Technologically supported by Storware – Oceania, a research vessel of the Institute of Oceanology of the Polish Academy of Sciences, research on changing the marine environment. Oceania’s mission is to study the marine environment. It’s not just about plankton and sea currents. The question is whether climate or industrial changes impact the sustainable use of marine fauna and flora. Of course, without technology, such research would not be possible.

These are the “green” benefits of our actions for corporate social responsibility (CSR). On this occasion, it is worth mentioning one more technology close to Storware, which has significantly contributed to reducing the carbon footprint in the environment.

pl:User:Patiocean / CC BY

Virtualization is Still Green.

The age-old idea of ​​”green IT,” designing IT services so that they are as environmentally friendly as possible, is also experiencing its second youth. One of the possibilities of reducing energy demand is virtualization. In this way, different applications or systems can run on one server.

There is a simple principle at the heart of virtualization: increase performance and reduce the number of servers. Virtualization has helped bridge the discrepancy between CPU, memory capacity, and efficient use.
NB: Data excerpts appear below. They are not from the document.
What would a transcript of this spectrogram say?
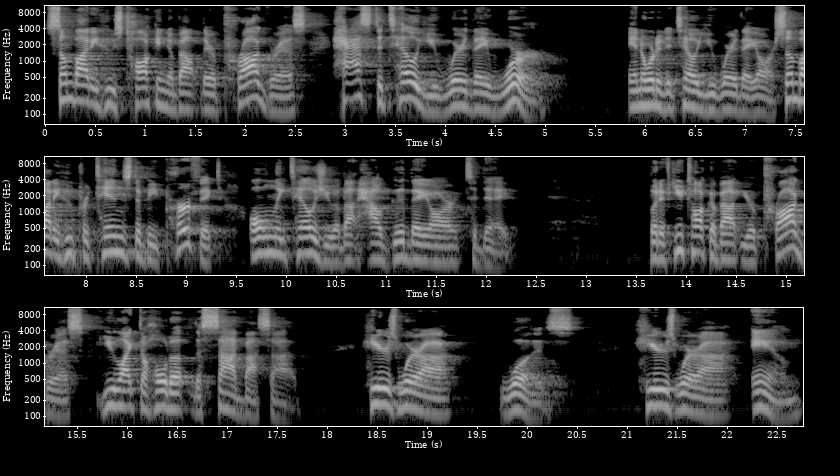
Somebody who's talking about their progress has to tell you where they were in order to tell you where they are. Somebody who pretends to be perfect only tells you about how good they are today. But if you talk about your progress, you like to hold up the side by side. Here's where I was, here's where I am,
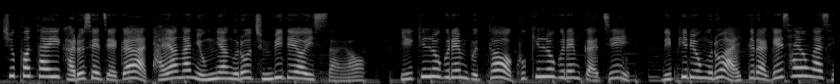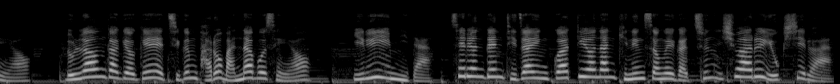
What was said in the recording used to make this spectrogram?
슈퍼타이 가루세제가 다양한 용량으로 준비되어 있어요. 1kg부터 9kg까지 리필용으로 알뜰하게 사용하세요. 놀라운 가격에 지금 바로 만나보세요. 1위입니다. 세련된 디자인과 뛰어난 기능성을 갖춘 슈아르 욕실화.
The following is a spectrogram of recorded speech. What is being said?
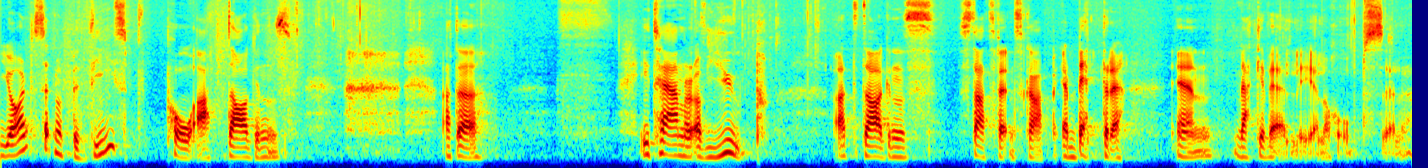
jag har inte sett något bevis på att dagens... Att, uh, I termer av djup, att dagens statsvetenskap är bättre än Machiavelli eller Hobbes. Eller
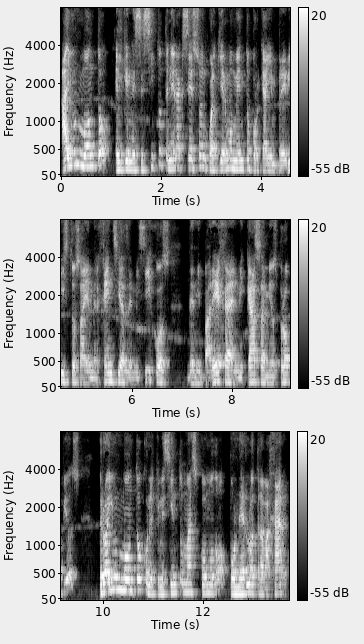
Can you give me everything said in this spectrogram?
hay un monto el que necesito tener acceso en cualquier momento porque hay imprevistos, hay emergencias de mis hijos, de mi pareja, en mi casa, míos propios pero hay un monto con el que me siento más cómodo ponerlo a trabajar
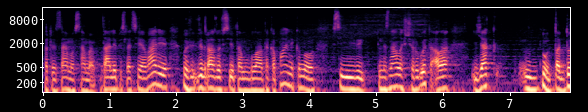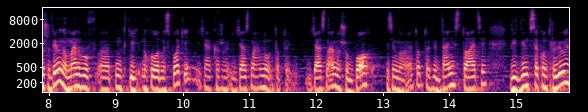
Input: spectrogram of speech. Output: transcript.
перелізаємо саме далі після цієї аварії. Ну відразу всі там була така паніка. Ну всі не знали, що робити, але як. Ну так дуже дивно. У мене був е, ну такий ну холодний спокій. Я кажу, я знаю, ну тобто я знаю, ну, що Бог зі мною. Тобто від даній ситуації він, він все контролює.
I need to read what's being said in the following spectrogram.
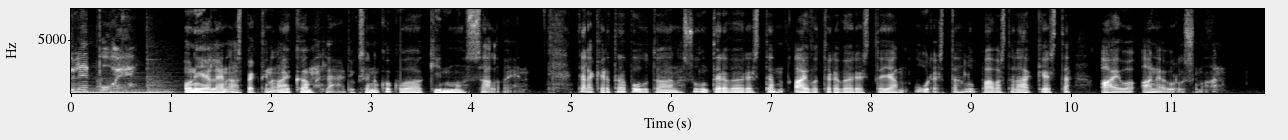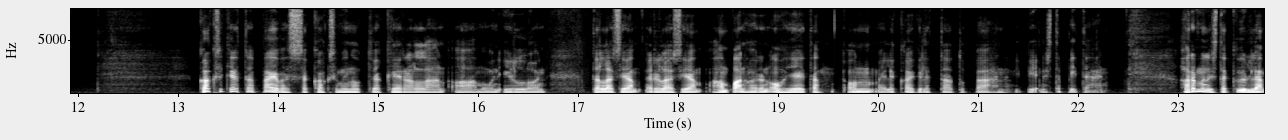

That’s why virtualization served as a catalyst that helped larger customers limit server growth. Expansion of the data center has been softened, fewer servers have been deployed, and utilization rates have started to rise to more acceptable levels.

Server virtualization has positively impacted the industry by enabling customers to reduce server purchase costs and life cycle costs, reduce data center space requirements, and, most importantly, reduce energy consumption, cooling, and management requirements. Virtualization software has had a huge impact in reducing the number of servers needed in the market.


As the examples above show, reducing energy consumption has a positive effect on our environment. By reducing the number of physical servers used, you reduce the amount of energy used. This has two environmental benefits: you reduce your company’s expenses and reduce your carbon footprint.

Patrycja Mrowiec

text written by:

Patrycja Mrowiec, CMO at Storware